Discover Staffordshire

It was Staffordshire that bore the brunt of the largest non-nuclear explosion of World War II, when a munitions dump at RAF Fauld went up in 1944. It was also the county’s regiment that once boasted within its ranks the most decorated NCO of World War I, in the person of William Coltman (1891-1974). Going back a little further, George Handel penned his world-famous masterpiece The Messiah on Staffordshire soil. During another chapter of Staffordshire history, the county was home to the first canals and the first factory in Britain, and it had front-row seats for the drama surrounding one of the most notorious murder trials of the 19th century, that of Doctor William Palmer.

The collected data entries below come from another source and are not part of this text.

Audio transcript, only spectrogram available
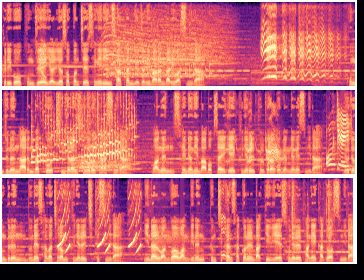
그리고 공주의 16번째 생일인 사악한 요정이 말한 날이 왔습니다. 공주는 아름답고 친절한 소녀로 자랐습니다. 왕은 세 명의 마법사에게 그녀를 돌보라고 명령했습니다. 요정들은 눈의 사과처럼 그녀를 지켰습니다. 이날 왕과 왕비는 끔찍한 사건을 막기 위해 소녀를 방에 가두었습니다.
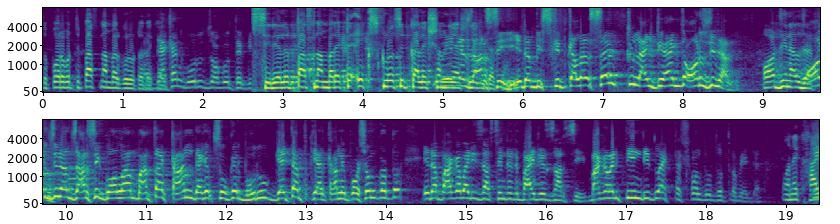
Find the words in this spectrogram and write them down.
তো পরবর্তী পাঁচ নাম্বার গরুটা দেখেন। দেখেন গরু জগতের সিরিয়ালের পাঁচ নাম্বার একটা এক্সক্লুসিভ কালেকশন নিয়ে আসলেন জার্সি এটা বিস্কিট কালার একটু লাইট একদম original original jersey. Original jersey গলা মাথা কান দেখেন চোখের ভরু গেট আপ কি আর কানে পশম কত। এটা বাগাবাড়ি জার্সি এটা বাইরের জার্সি। বাগাবাড়ি তিন দিদু একটা দুধ হতে হবে এটা। অনেক হাই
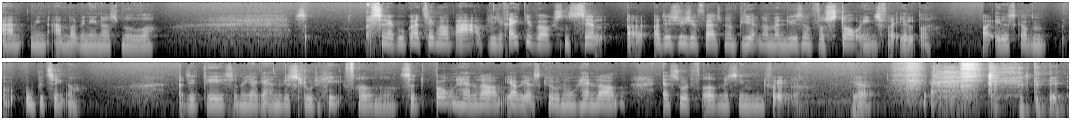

In outline, Staffordshire looks not unlike the profile of a man giving Leicestershire a big kiss. The man’s forehead is arguably the best region for hillwalking, as it comprises a significant chunk of the Peak District. This area is characterised by lofty moors, deep dales and tremendous views of both. Further south are the six sprawling towns that make up Stoke-on-Trent, which historically have had such an impact on Staffordshire’s fortunes, not to mention its culture and countryside. This is pottery country, formerly at the forefront of the Industrial Revolution and the driving force behind a network of canals that still criss-cross the county.